British police have found more explosives which could have been used in follow-up attacks to the Manchester Arena bombing, a UK newspaper reports.
The Independent reported one device was blown up in a controlled explosion.
It said security services were concerned further bombs could have been created by a network intent on carrying out further attacks.
Salman Abedi, a Manchester-born 22-year-old, blew himself up outside Manchester Arena at the end of an Ariana Grande concert on Monday, local time, killing 22 people and injuring more than 120.
The Independent quoted security sources saying there was a real possibility other bombs were yet to be found.
Police made several arrests in the United Kingdom and in Libya, including of the bomber's brothers and father, as they sought to shut down the network.
The new explosive discoveries came as British Prime Minister Theresa May said she would appeal to NATO leaders to combat terrorism by addressing its root causes and the "propagation of poisonous ideology, particularly online".
The United Kingdom's terror threat level was raised to its highest level after the attack, and nearly 1000 soldiers were deployed to help police monitor high-priority areas, particularly in London.
Mrs May will head to the NATO meeting in Brussels and thank the Western military alliance for its support following the suicide bombing attack in Manchester.
She will press for members to increase defence spending in line with NATO commitments, and said she would cut short the next leg of her trip to Sicily, where the Group of Seven major powers will hold a two-day meeting, and instead leave on Friday.
Anger over evidence leaks to US media
British ministers also voiced their anger to American officials after photographs apparently showing bloodstained fragments from the Manchester concert bomb were leaked to the US press.
The pictures appeared in the New York Times and followed an earlier leak to US media of the attacker's name.
British Home Secretary Amber Rudd said she had issued a plea to US authorities not to leak.
"The British police have been very clear that they want to control the flow of information in order to protect operational integrity - the element of surprise.
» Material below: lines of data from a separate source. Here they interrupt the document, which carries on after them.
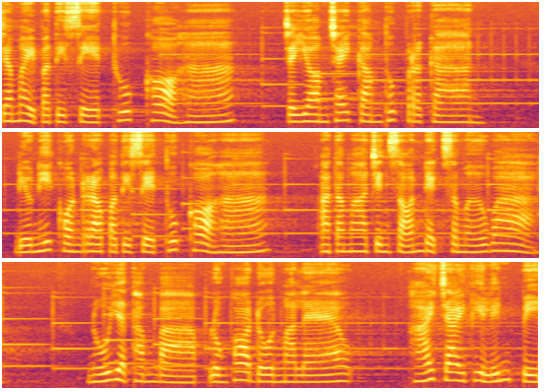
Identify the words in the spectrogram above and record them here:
จะไม่ปฏิเสธทุกข้อหา จะยอมใช้กรรมทุกประการ เดี๋ยวนี้คนเราปฏิเสธทุกข้อหา อาตมาจึงสอนเด็กเสมอว่า หนูอย่าทำบาปหลวงพ่อโดนมาแล้ว หายใจที่ลิ้นปี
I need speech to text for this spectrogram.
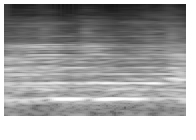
Amém.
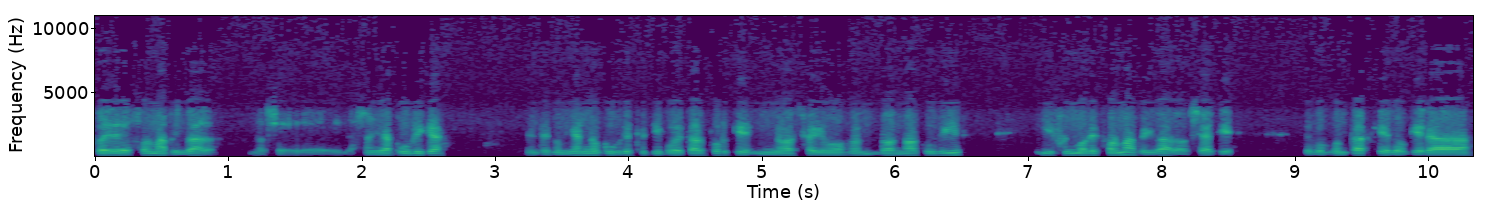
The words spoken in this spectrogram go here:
fue de forma privada. No sé, la sanidad pública, entre comillas, no cubre este tipo de tal porque no sabíamos dónde acudir y fuimos de forma privada. O sea que te puedo contar que lo que era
"So it is irritating if it gets released from other sources and I have been very clear with our friends that it should not happen again."